NFIB: Small Business Survey: "No Signs of Strength in the Small Business Sector"
The latest issue of the NFIB Small Business Economic Trends is came out Tuesday morning. The headline number for August came in at 94.4, down 0.2 from the previous month's 94.6. The index is at the 24th percentile in this series. The index is at the 25th percentile in this series. Today's number came in below the Investing.com forecast of 94.9.
Here is an excerpt from the opening summary of the news release.
The Index of Small Business Optimism declined two-tenths of a point in August to 94.4, with owners refusing to expand; expecting worse business conditions; and unable to fill open positions, according to the National Federation of Independent Business (NFIB).
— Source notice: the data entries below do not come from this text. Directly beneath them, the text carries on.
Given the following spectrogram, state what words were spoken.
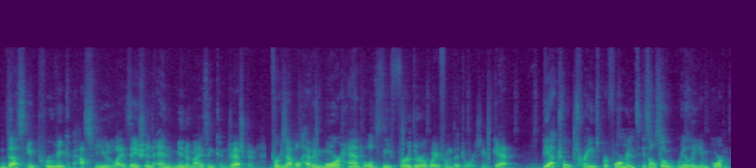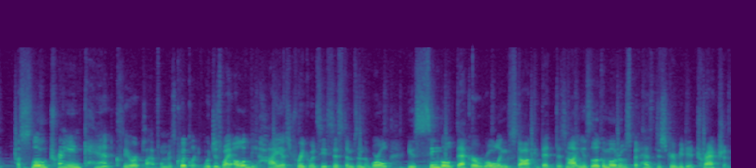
thus improving capacity utilization and minimizing congestion. For example, having more handholds the further away from the doors you get. The actual train's performance is also really important. A slow train can't clear a platform as quickly, which is why all of the highest frequency systems in the world use single-decker rolling stock that does not use locomotives but has distributed traction.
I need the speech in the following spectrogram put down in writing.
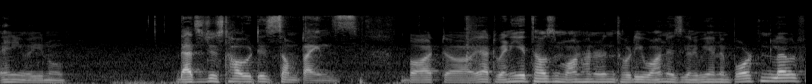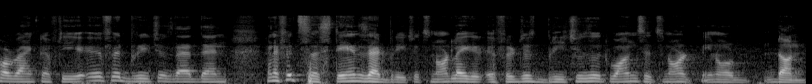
anyway you know that's just how it is sometimes but uh, yeah 28131 is going to be an important level for bank nifty. If it breaches that then and if it sustains that breach it's not like if it just breaches it once it's not you know done.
"Once again, the NFIB survey showed no signs of strength in the small business sector," said NFIB Chief Economist Bill Dunkelberg. "Uncertainty seems to be the major enemy of economic progress and the political climate is a major contributor to the high levels of uncertainty that we’ve seen. The current economic environment is not a good one for strong or sustained growth."
The first chart below highlights the 1986 baseline level of 100 and includes some labels to help us visualize that dramatic change in small-business sentiment that accompanied the Great Financial Crisis. Compare, for example the relative resilience of the index during the 2000-2003 collapse of the Tech Bubble with the far weaker readings following the Great Recession that ended in June 2009.
Here is a closer look at the indicator since the turn of the century. The post-recession interim high of 100.4 occurred in December 2014.
The average monthly change in this indicator is 1.3 points. To smooth out the noise of volatility, here is a 3-month moving average of the Optimism Index along with the monthly values, shown as dots.
Here are some excerpts from the report.
Reported job creation remained weak in August with the seasonally adjusted average employment change per firm posting a decline of -0.02 workers per firm. Fifty-six percent reported hiring or trying to hire (up 3 points), but 48 percent reported few or no qualified applicants for the positions they were trying to fill. Fifteen percent of owners cited the difficulty of finding qualified workers as their Single Most Important Business Problem.
How effective has the Fed's monetary policy been in lifting inflation to it two percent target rate?
Inflationary pressures remain dormant on Main Street. Fourteen percent of owners reported reducing their average selling prices in the past three months (down 2 points), and 16 percent reported price increases (up 1 point). Seasonally adjusted, the net percent of owners raising selling prices rose 5 points from July to 3 percent. In spite of the Federal Reserve’s efforts, inflation on Main Street is M.I.A. Seasonally adjusted, a net 15 percent plan price hikes (up 1 point). Prospects for a resurgence of inflation are low, especially with gas prices on the decline again.
Has the Fed's zero interest rate policy and quantitative easing had a positive impact on Small Businesses?
Four percent of owners reported that all their borrowing needs were not satisfied, 2 points above the record low reached in September 2015. Twenty-nine percent reported all credit needs met (down 1 point), and 52 percent explicitly said they did not want a loan, down 1 point. Record numbers of firms remain on the “credit sidelines”, seeing no good reason to borrow. Only 2 percent reported that financing was their top business problem.
This month's "Commentary" section includes the following observations:
After nine months of 1 percent GDP growth, the economy is set to turn in a better performance. This will result because the denominator in the change calculation is low, and because the huge inventory reduction that knocked a point off the GDP growth rate appears to be over, with an ever so modest increase in plans to build inventory. Consumer spending looks like it will maintain some strength, including car sales, although there are mixed signals on consumer sentiment. It doesn’t appear that capital spending is ready to pick up, but housing will continue to add to growth, even though it is supply constrained, due to a shortage of skilled labor and permitted land.
Business Optimism and Consumer Confidence
The next chart is an overlay of the Business Optimism Index and the Conference Board Consumer Confidence Index. The consumer measure is the more volatile of the two, so it is plotted on a separate axis to give a better comparison of the two series from the common baseline of 100.
These two measures of mood have been highly correlated since the early days of the Great Recession. However, The two have diverged since their interim peaks (December 2014 for NFIB and January 2015 for Consumer Confidence). A decline in Small Business Sentiment was a long leading indicator for the last two recessions. Are we now seeing a comparable early warning?